# Saved data entries:
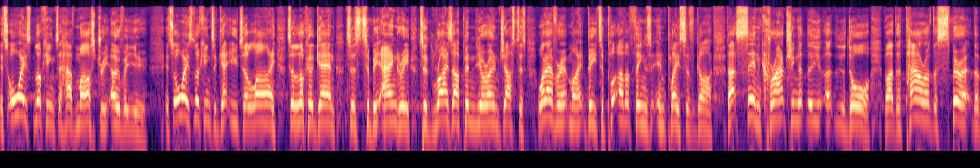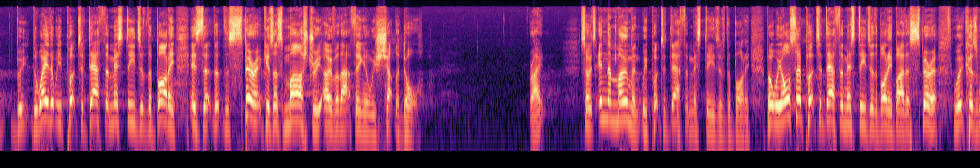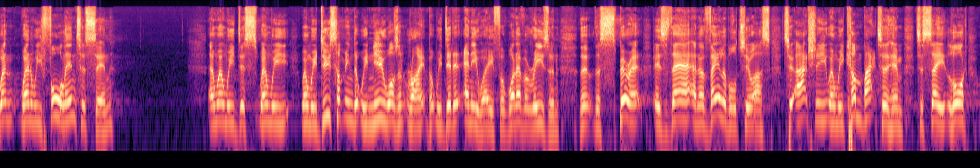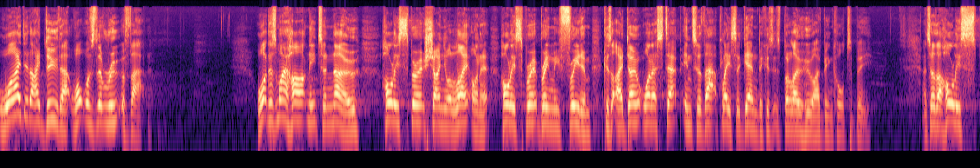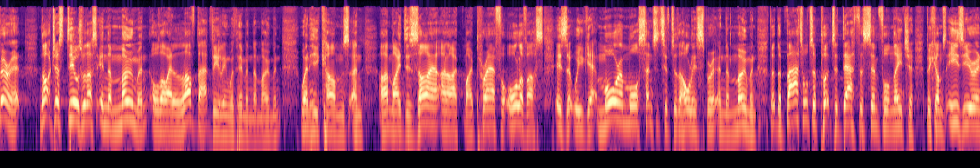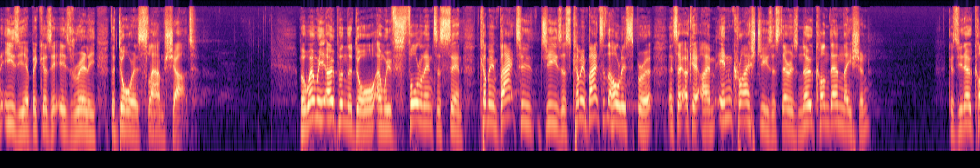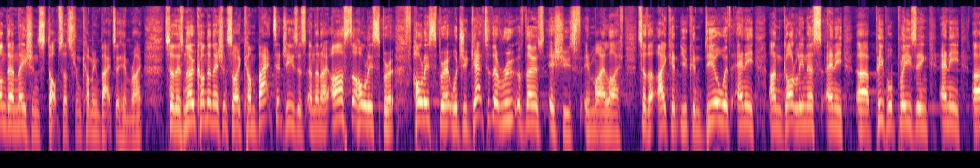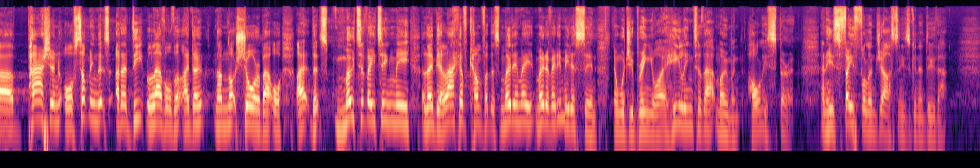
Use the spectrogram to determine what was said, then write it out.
It's always looking to have mastery over you. It's always looking to get you to lie, to look again, to, to be angry, to rise up in your own justice, whatever it might be, to put other things in place of God. That sin crouching at the, at the door, by the power of the Spirit, the, the way that we put to death the misdeeds of the body is that the, the Spirit gives us mastery over that thing and we shut the door. Right? So it's in the moment we put to death the misdeeds of the body. But we also put to death the misdeeds of the body by the Spirit, because when, when we fall into sin, and when we, dis, when, we, when we do something that we knew wasn't right, but we did it anyway for whatever reason, the, the Spirit is there and available to us to actually, when we come back to Him, to say, Lord, why did I do that? What was the root of that? What does my heart need to know? Holy Spirit, shine your light on it. Holy Spirit, bring me freedom because I don't want to step into that place again because it's below who I've been called to be. And so the Holy Spirit not just deals with us in the moment, although I love that dealing with Him in the moment when He comes. And uh, my desire and I, my prayer for all of us is that we get more and more sensitive to the Holy Spirit in the moment, that the battle to put to death the sinful nature becomes easier and easier because it is really, the door is slammed shut. But when we open the door and we've fallen into sin, coming back to Jesus, coming back to the Holy Spirit and say, okay, I'm in Christ Jesus, there is no condemnation. Because you know, condemnation stops us from coming back to Him, right? So there's no condemnation. So I come back to Jesus and then I ask the Holy Spirit, Holy Spirit, would you get to the root of those issues in my life so that I can, you can deal with any ungodliness, any uh, people pleasing, any uh, passion, or something that's at a deep level that I don't, I'm not sure about, or I, that's motivating me, and maybe a lack of comfort that's motivate, motivating me to sin. And would you bring your healing to that moment, Holy Spirit? And He's faithful and just, and He's going to do that.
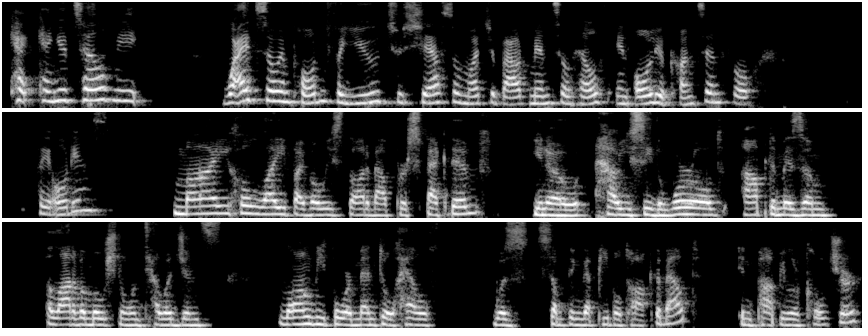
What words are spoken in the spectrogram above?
Can, can you tell me why it's so important for you to share so much about mental health in all your content for for your audience? My whole life, I've always thought about perspective, you know, how you see the world, optimism, a lot of emotional intelligence, long before mental health was something that people talked about in popular culture.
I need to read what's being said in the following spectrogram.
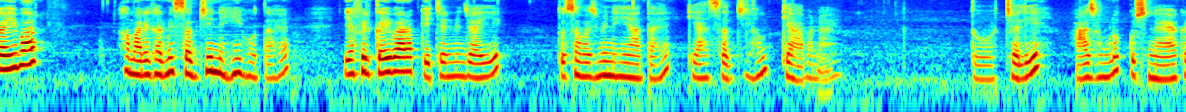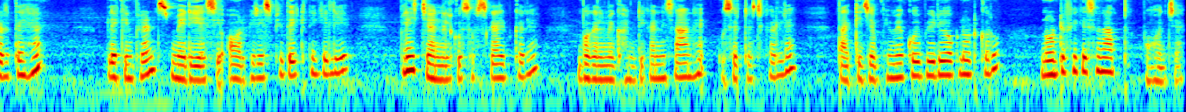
कई बार हमारे घर में सब्ज़ी नहीं होता है या फिर कई बार आप किचन में जाइए तो समझ में नहीं आता है कि आज सब्ज़ी हम क्या बनाएँ। तो चलिए, आज हम लोग कुछ नया करते हैं। लेकिन फ्रेंड्स, मेरी ऐसी और भी रेसिपी देखने के लिए प्लीज़ चैनल को सब्सक्राइब करें। बगल में घंटी का निशान है, उसे टच कर लें ताकि जब भी मैं कोई वीडियो अपलोड करूँ नोटिफिकेशन आप तक पहुँच जाए।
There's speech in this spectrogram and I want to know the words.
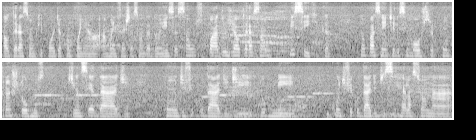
alteração que pode acompanhar a manifestação da doença, são os quadros de alteração psíquica. Então, o paciente ele se mostra com transtornos de ansiedade, com dificuldade de dormir, com dificuldade de se relacionar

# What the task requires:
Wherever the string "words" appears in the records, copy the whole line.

# Expected answer:
What words are spoken in the spectrogram above?
There's speech in this spectrogram and I want to know the words.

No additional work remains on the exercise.